“It’s no different from years ago when a woman would hold drugs for their men. They would do it for money. They would do it for love,’’ said Rollins. “Now they are holding these guns and they are doing it in the name of love.”
Kim Odom, who lost her 13-year-old son to violence, said some women feel a deep sense of commitment to their men, even the ones wrapped up in crime.
“They are of the mind-set that they are ‘ride-or-die chicks,’ ” Odom said. “These are young ladies who are willing to go all out for their boyfriends.”
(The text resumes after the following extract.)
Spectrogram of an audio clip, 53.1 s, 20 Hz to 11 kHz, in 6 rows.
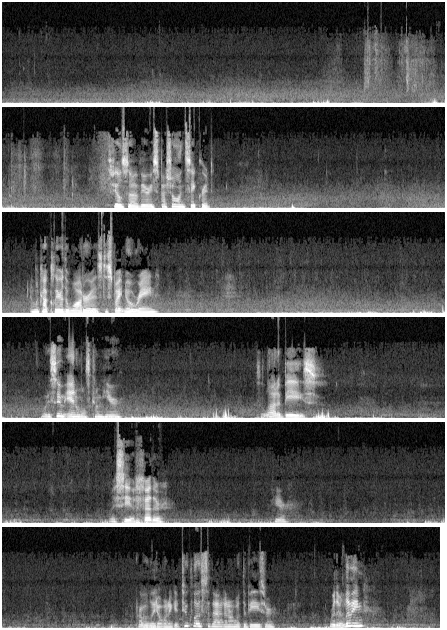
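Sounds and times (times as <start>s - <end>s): wind buffeting microphone: 2.4s - 10.8s, 13.4s - 14.9s, 19.1s - 19.8s, 22.8s - 34.2s, 35.0s - 41.9s, 43.4s - 44.8s, 45.9s - 47.4s, 50.0s - 53.0s.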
Over past year and a half Rollins and Odom have been training and educating women about the consequences of buying and stashing weapons. They urge women to make pledges to not hold or buy guns and warn them of the penalties if caught. For instance, a person who makes a straw purchase faces up to 10 years in prison under federal law, US authorities said.
Their effort, called Operation LIPSTICK, is run through Citizens for Safety, which has enlisted the help of local law enforcement and the mayor to press the issue. On Feb. 25, the group kicked off an ad campaign on the MBTA, with placards on subway trains declaring, “His Crime, Your Time — Holding His Gun Can Land You in Jail.”
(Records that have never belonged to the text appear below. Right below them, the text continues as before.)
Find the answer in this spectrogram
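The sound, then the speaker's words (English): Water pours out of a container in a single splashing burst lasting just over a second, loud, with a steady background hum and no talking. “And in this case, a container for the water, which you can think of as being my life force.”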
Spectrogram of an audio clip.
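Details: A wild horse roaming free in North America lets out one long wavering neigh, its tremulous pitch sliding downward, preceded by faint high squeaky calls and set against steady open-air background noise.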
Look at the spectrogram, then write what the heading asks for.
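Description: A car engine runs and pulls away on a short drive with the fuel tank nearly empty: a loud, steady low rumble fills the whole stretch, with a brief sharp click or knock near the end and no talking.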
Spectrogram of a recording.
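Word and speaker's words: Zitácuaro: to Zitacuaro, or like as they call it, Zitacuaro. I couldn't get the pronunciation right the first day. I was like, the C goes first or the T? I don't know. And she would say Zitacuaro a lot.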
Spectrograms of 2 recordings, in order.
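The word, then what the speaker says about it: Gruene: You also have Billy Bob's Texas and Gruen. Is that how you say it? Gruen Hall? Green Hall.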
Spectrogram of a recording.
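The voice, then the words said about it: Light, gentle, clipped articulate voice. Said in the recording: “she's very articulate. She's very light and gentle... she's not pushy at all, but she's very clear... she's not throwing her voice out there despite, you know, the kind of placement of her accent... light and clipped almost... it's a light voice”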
The police department is also participating.
Prosecutors, too, have identified a number of recent cases showing the female link to the gun problem.
Cooper, the 24-year-old tenant of the South End home where guns were allegedly found last year by an exterminator, was evicted in November from her apartment at the Cathedral housing development, according to the Boston Housing Authority. She is charged with possessing five handguns and ammunition. Her boyfriend, Dannie Levy, also faces similar charges.
In a separate case, Arianna Talbert, a 23-year-old from Dorchester, is also due in court March 26 on gun charges. Boston firefighters had rushed to her second-floor Lyon Street apartment on March 30, 2013, after a space heater caused a mattress to catch fire. When firefighters moved the mattress to dispose of it, they found a Tec-9 handgun hidden between the mattress and the base.
Talbert denied she owned the gun, saying a friend named Sean had placed it there. But then she pointed to a red suitcase next to the bed, where police found a shotgun and shells. Talbert is to appear in Suffolk County Gun Court on charges of unlawful possession of a high-capacity firearm, shotgun, and ammunition.
The Suffolk district attorney’s office is also prosecuting 44-year-old Kim Defranzo in a gun trafficking case, alleging she allowed her apartment to be used for the sale of two assault rifles, a shotgun, 24 rounds of ammunition, and 56 grams of crack cocaine during four transactions in the spring of 2012.
Her case is currently pending in Superior Court.